### Required action:
Nothing should appear in the answer except the lines from the one containing "Transcribe what was" through the end of the records below, written out exactly.

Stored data
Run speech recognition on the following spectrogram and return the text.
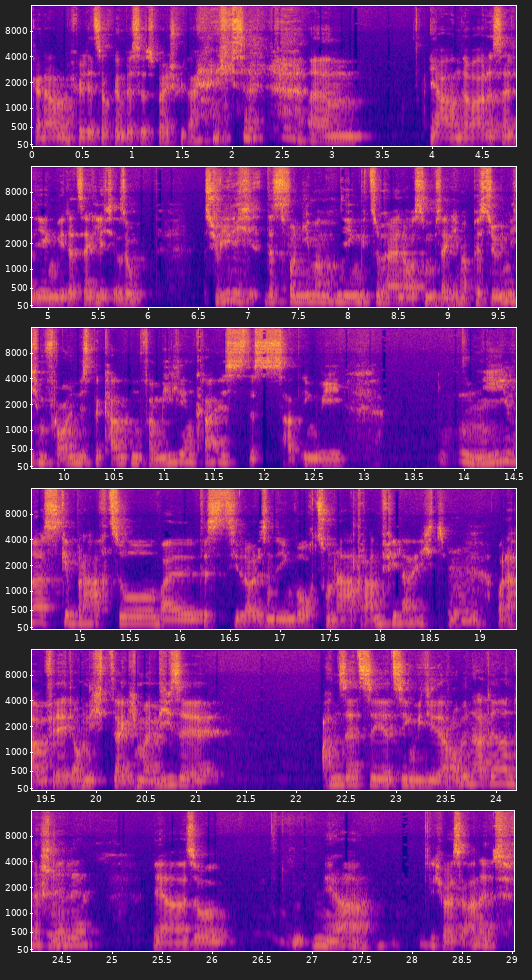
keine Ahnung, mir fällt jetzt auch kein besseres Beispiel ein, Ähm, ja, und da war das halt irgendwie tatsächlich, also schwierig, das von jemandem irgendwie zu hören aus dem, sage ich mal, persönlichen Freundes, Bekannten, Familienkreis. Das hat irgendwie nie was gebracht, so, weil das, die Leute sind irgendwo auch zu nah dran vielleicht mhm. oder haben vielleicht auch nicht, sage ich mal, diese Ansätze jetzt irgendwie, die der Robin hatte an der mhm. Stelle. Mhm. Ja, also ja, ich weiß auch nicht.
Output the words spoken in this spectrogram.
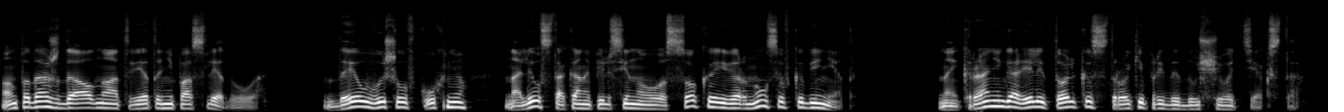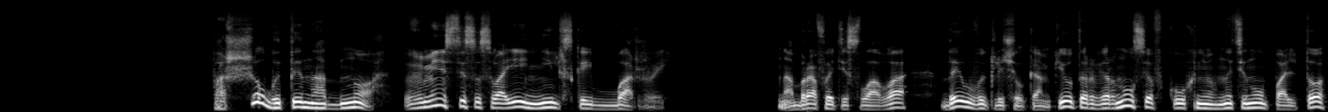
Он подождал, но ответа не последовало. Дейл вышел в кухню, налил стакан апельсинового сока и вернулся в кабинет. На экране горели только строки предыдущего текста. «Пошел бы ты на дно вместе со своей нильской баржей!» Набрав эти слова, Дейл выключил компьютер, вернулся в кухню, натянул пальто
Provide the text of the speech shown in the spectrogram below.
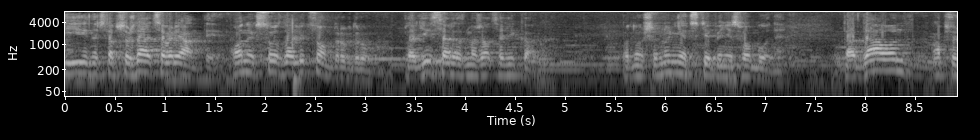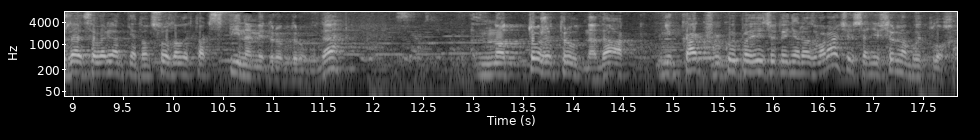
И, значит, обсуждаются варианты. Он их создал лицом друг к другу. Плодиться, размножаться никак потому что ну, нет степени свободы. Тогда он, обсуждается вариант, нет, он создал их так спинами друг к другу, да? Но тоже трудно, да? Никак, в какую позицию ты не разворачиваешься, они все равно будет плохо.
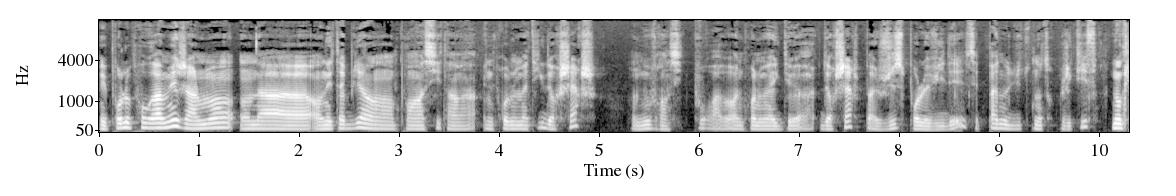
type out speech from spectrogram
Mais pour le programmer, généralement, on, a, on établit pour un site un, une problématique de recherche. On ouvre un site pour avoir une problématique de, de recherche, pas juste pour le vider. C'est pas du tout notre objectif. Donc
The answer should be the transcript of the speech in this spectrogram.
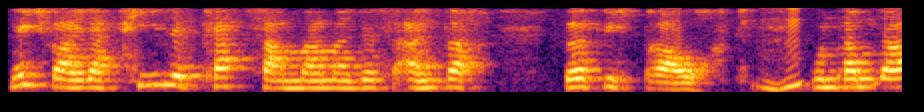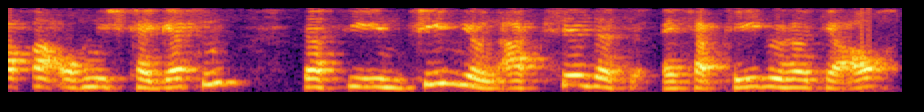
nicht? weil da viele Platz haben, weil man das einfach wirklich braucht. Mhm. Und dann darf man auch nicht vergessen, dass die Infineon-Aktie, das SAP gehört ja auch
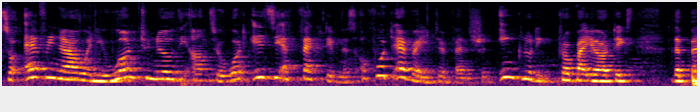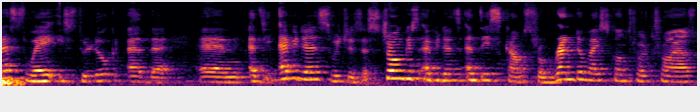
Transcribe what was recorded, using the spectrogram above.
So every now when you want to know the answer, what is the effectiveness of whatever intervention, including probiotics, the best way is to look at the um, at the evidence, which is the strongest evidence, and this comes from randomized control trials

### Reply to the task:
Transcribe what was recorded, using the spectrogram above.
So every now when you want to know the answer, what is the effectiveness of whatever intervention, including probiotics, the best way is to look at the um, at the evidence, which is the strongest evidence, and this comes from randomized control trials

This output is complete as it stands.